The AV Club, the arts arm of The Onion, publishes a feature on its blog called Sound and Vision, which looks at the use of pop songs by movies and TV. The latest one, from earlier this month, discusses the pregnant cultural moment in which Garden State appropriated The Shins’ “New Slang.” That instant, it has been argued elsewhere, indie went mainstream. Well, that’s debatable, but the general topic of the interaction between pop songs and movies has long fascinated me — and, where the point of this feature seems to be to gather the social clues underlying that moment: I am more interested in the basic way that, individually, songs and films either augment and detract from each other.
Several years ago, Daniel Green wrote on his blog The Reading Experience about a similar relationship that he saw developing between novels and screenplays:
“If the novel is being marginalized, it is not because too many people are watching HBO; it’s because too many novelists are writing novels that are clearly meant to be made into movies. If fiction is being undervalued, by readers and critics alike, it’s not because shows like The Sopranos are better, or more accessible, than contemporary novels; it’s because fiction writers themselves implicitly concede that film and television are the narrative forms to which they ultimately aspire.”
But I suspect that for many this is not an aspiration — conscious or otherwise — so much as it is their most familiar standard. It isn’t unlikely that, for many of these novelists, the structural traditions of film and television are more familiar and immediate than those of literature (especially modernist literature). It’s possible that they are not corrupted by a commercial motive, or driven by a desire for a wider audience, but merely limited by a narrative sensibility influenced most deeply by those arts to which they’ve had the most exposure.
This comes at the point from a different direction than that of the combination of pop song and movie. Novels written for the screen are affected in their actual substance, rather than merely their context. But it’s more a range of intensity than a difference in kind.
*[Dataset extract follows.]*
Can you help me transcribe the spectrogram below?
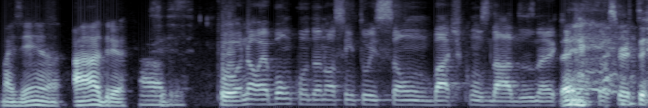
maisena, adria, adria. Pô, não, é bom quando a nossa intuição bate com os dados, né? Que é. eu acertei.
The cover of a book might tint its reception almost undetectably, whereas the genre a given movie is understood to follow might radically alter its understanding [i]. But the ultimate effect: the intrusion and coloring of perspective in the reader or viewer, is the same phenomenon.
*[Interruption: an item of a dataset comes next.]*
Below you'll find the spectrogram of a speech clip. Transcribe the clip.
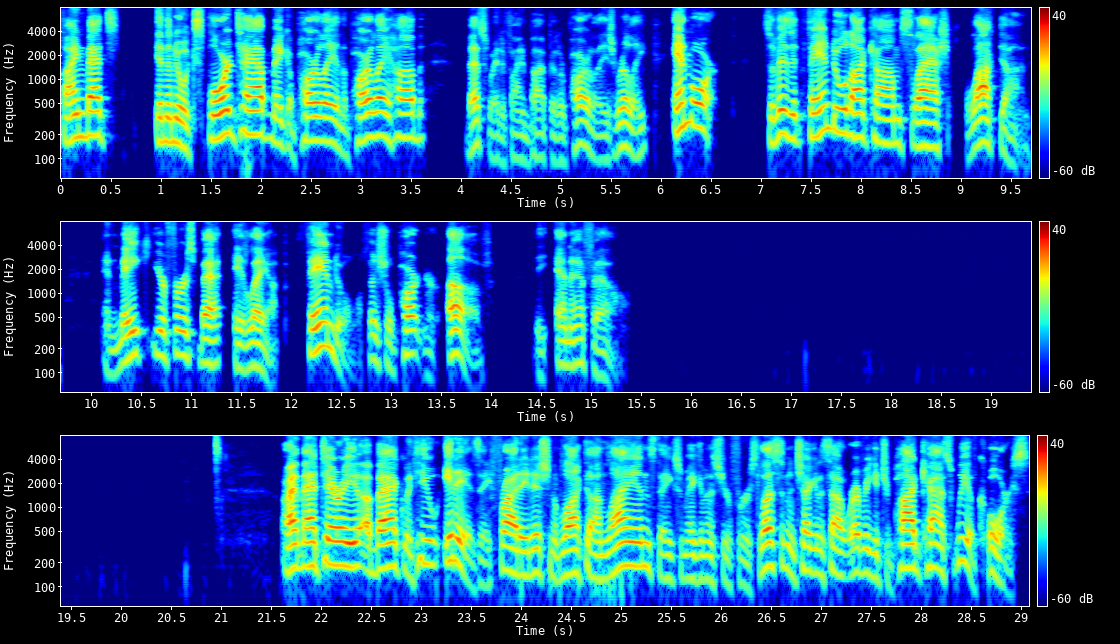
find bets in the new Explore tab, make a parlay in the Parlay Hub. Best way to find popular parlays, really, and more. So visit fanduel.com slash locked on and make your first bet a layup. FanDuel, official partner of the NFL. All right, Matt Dery, uh, back with you. It is a Friday edition of Locked On Lions. Thanks for making us your first lesson and checking us out wherever you get your podcasts. We, of course,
I have found that the effect of seeing a music video before hearing a song alone can be distracting. It can be difficult to “un-see” its style of presentation; to unlearn whatever you then think you know about the speaker’s voice. In cinema, it seems to me that things get even more intensely interwoven: the usage of The Doors’ “The End” provides a lot to Apocalypse Now, and Apocalypse Now provides a lot to “The End.” The confused, overlapping guitar and keyboard lines generate a tension with the relatively slow, dark exposition. And the song, which has pretty ineffective lyrics, benefits from the film’s dim depiction of tribal rituals, the flickering torch-light melding in with the undulating guitars—it’s a correlative effect. If I had never heard “The End” before I saw the movie, my experience of the song might be inextricable from the emotional moment as it is in the film. As it is, after seeing the film I found things to like about the song that I wouldn’t have otherwise — but things that, strictly speaking, aren’t part of the song except through, or as the product of, an association. Where are such things rightly filed? Is it possible (or desirable) to try to ignore them for the purpose of looking at the song itself?
But I expect in many serious cinema-goers and people whose whole experience of popular music is mediated by music videos, the understanding and ultimate judgment of songs has, by now, a highly parasitic relationship dependent on the quality of the corresponding visual component. Sometimes this can be pretty surprising in its range. ELO, once considered obsolete in many quarters—a dinosaur of seventies radio pop—became suddenly respectable in the circuit of Starbucks and NPR when “Mr. Blue Sky” was used in a Volkswagen spot. Music that was previously only represented visually by the spaceships on its album sleeves suddenly became digestible thanks to a sharply photographed short featuring a whimsical, arty type fashionably groomed and attired.
But probably the matter of its social acceptability isn’t quite as simple as such a description makes it sound—it isn’t merely a reawakening of interest or a contemporary contexualization that makes the song available for this new audience (if that were true, the use of samples in hip-hop would widely rehabilitate interest in their sources—but they usually only do so among musicians and collectors). Rather, for those who came to understand a sense of the song through its usage in the commercial, there was the necessity of a visual-narrative cue. With an incomplete visual context, the song could not be fully understood — an intermediary operation was necessary, a sort of translation from the original language of pop music. This would point to an aesthetic literacy that ends with film and television — where even arts as apparently easy and accessible as pop music are difficult to comprehend on their own terms, and can only be understood through the idiom of the screen.
[i] Denis Dutton argues persuasively for an intentionalist attitude about genre his essay on Wimsatt/Beardsley.